Another NYC group, Vivian girls brought an earnest performance to the Pitchfork stage. They gained popularity in the crowd by congratulating the locals on the recent football win (Visca Barça!) and by recognizing some hitchhikers they picked up in England. Happy, intense, and lacking pretension, everyone ended cheering for The Vivian Girls and their lo-fi punk.
Vivian Girls – Photo by Sarah Wong
Vivian Girls – Photo by Sabrina Diemert
Vivian Girls – Photo by Sabrina Diemert
My Bloody Valentine
In true excessiveness, I caught both of the colossal band’s shows during Primavera Sound: one outside, and the other in the closed Auditori. A press pass didn’t get me any closer to the band, as pictures were only allowed for the festival’s official photographers. Fine by me. Instead, I sat on a fake plastic decorative rock, surrounded by litter and a haze of cigarette smoke, beer in hand, lost in the 15-minute blaring instrumental drone of “You Made Me Realize”. One of the happiest moments of my life.

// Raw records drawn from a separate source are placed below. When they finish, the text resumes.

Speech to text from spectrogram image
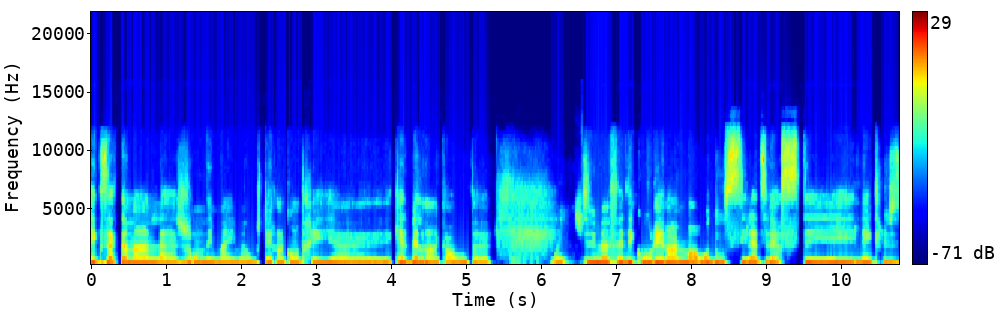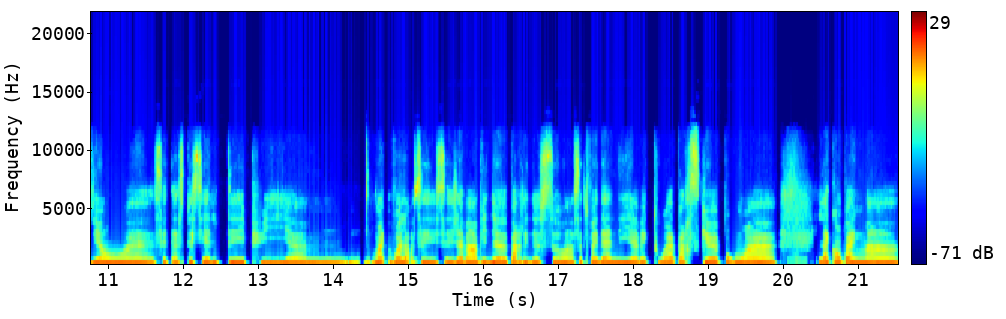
exactement la journée même où je t'ai rencontré. Euh, quelle belle rencontre. Tu me fais découvrir un monde aussi, la diversité et l'inclusion, euh, c'est ta spécialité. Puis, euh, ouais, voilà, c'est, j'avais envie de parler de ça en cette fin d'année avec toi parce que pour moi, l'accompagnement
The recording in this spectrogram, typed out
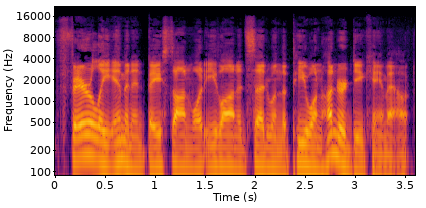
fairly imminent based on what Elon had said when the P100D came out.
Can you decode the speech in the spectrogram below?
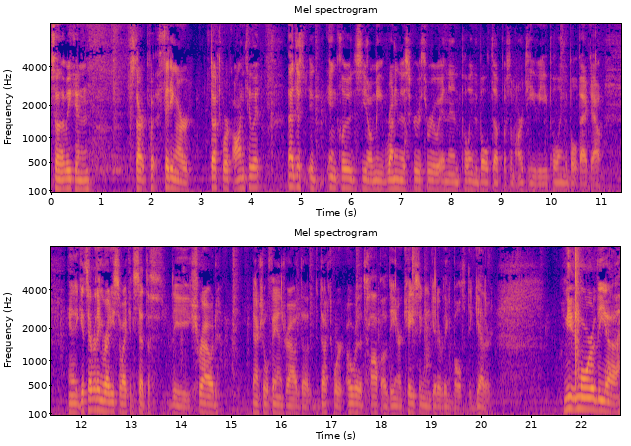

Kevin Shields – Photo by Inma Varandela
Bilinda Butcher – Photo by Inma Varandela
Neil Young. The man himself, plugging away at his classics on his electric and acoustic guitars, eager fans hanging on to every sung word. More than two hours of playing and two encores later, Young closed with his rendition of “A Day in the Life”. Neil Young covering the Beatles? I heard it live.
Neil Young – Photo by Cristina Del Barco